red carpet for the Met Gala, photo from @metmuseum’s Instagram

And last night was the Met Gala. I could dissect all the fashion on the red carpet, but, honestly, let’s just skip to the best. No point in wasting time on the ensembles that were ill fitting, revealed too much skin, or just didn’t fit with the theme.

James is called the Architect of Fashion, and his gowns lived up to that name based on complicated understructures that supported them. Only a lady with a strong presence could pull one off properly. So it’s only fitting that the best from last night made their wearers look like ladies and had pronounced architectural elements.

First honorable mentions go to Dita von Teese and Karen Elson in Zac Posen, Tabitha Simmons in Dolce and Gabbana, and Bee Shaffer in Alexander McQueen.


Zac Posen and Dita von Teese, photo by Josh Haner/The New York Times


Karen Elson in Zac Posen, photo by Josh Haner/The New York Times


Tabith Simmons in Dolce and Gabbana, photo by Josh Haner/The New York Times


Bee Shaffer in Alexander McQueen, photo by Josh Haner/The New York Times

And here are my top three gowns.


Taylor Swift in Oscar de la Renta, photo by Josh Haner/The New York Times

Taylor Swift looked so pretty in this Oscar de la Renta gown. I love the bustle that cascades into a sweeping train. It has just the right amount of embroidery, and the color complements her tone too.


Taylor Swift at the Met Gala, photo from @annstreetstudio’s Instagram


Lui Wen in Zac Posen, photo by Josh Haner/The New York Times

I follow Zac Posen’s Instagram feed, and have been anticipating his dominance on this red carpet for months based on the behind-the-scenes photos he posts. I mean, come on! Liu Wen looks like a proper lady in this stunner that is clearly inspired by Charles James. This gown requires a “presence” in order to carry it off, and its construction certainly rivals James’ gowns.


Karolína Kurková in Marchesa, photo by Josh Haner/The New York Times

But my top choice goes to Karolína Kurková in Marchesa. Marchesa! Who knew?! This gown has some serious architecture and a little edge. The floral design pops right off of the fabric into three dimensional form. Superb!


Lui Wen and Karolína Kurková on the Met Gala red carpet, photo from @annstreetstudio’s Instagram

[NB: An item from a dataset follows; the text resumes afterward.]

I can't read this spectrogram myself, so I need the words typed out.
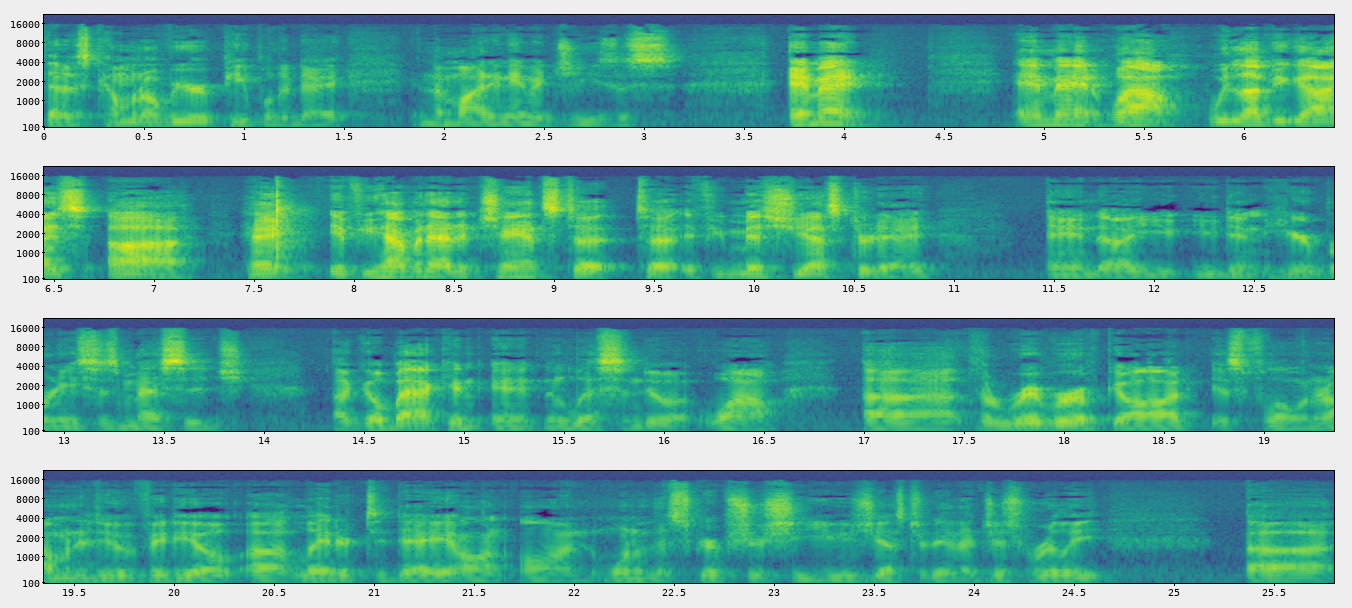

EDIT: When I woke up this morning, I finally saw Hamish Bowles on his Instagram feed. He was certainly the best dressed gent last night and belatedly deserves to be on my list!

Kate Moss for McQueen

Alexander McQueen’s spring/summer 2014 campaign was revealed yesterday, and I’m digging the series of images featuring Kate Moss dressed mostly in harnesses, leather, zippers, and fringe with yellow slicked-back hair. She’s accompanied by her identical voodoo doll dressed in matching ensembles. The campaign was shot by Steven Klein East London.

McQueen’s spring/summer 2014 collection was packed with references, as Style.com noted: “the golden helmets, harnesses, and armlets of Amazons; ostrich-feathered Zulus; the intricate beaded outfits of tribal priestesses; the kilt-over-trouser combo of the Celtic warrior; the graphic geometries of Mondrian, or Picasso in his African period.” But the union of all these elements did not create a literal reading. Instead an image of a strong, soldier-like woman appeared, elevating the ethnic references beyond an appropriative copy.

However, I’ll be honest, the last image in the campaign borders on appropriative territory because of the masks mounted on the wall. I wish the photo set had not included those.

Anyway, it would be so cool to get my hands on a Kate voodoo doll. What do you think of the shoot?

photos by Steven Klein for Alexander McQueen, via alexandermcqueen.com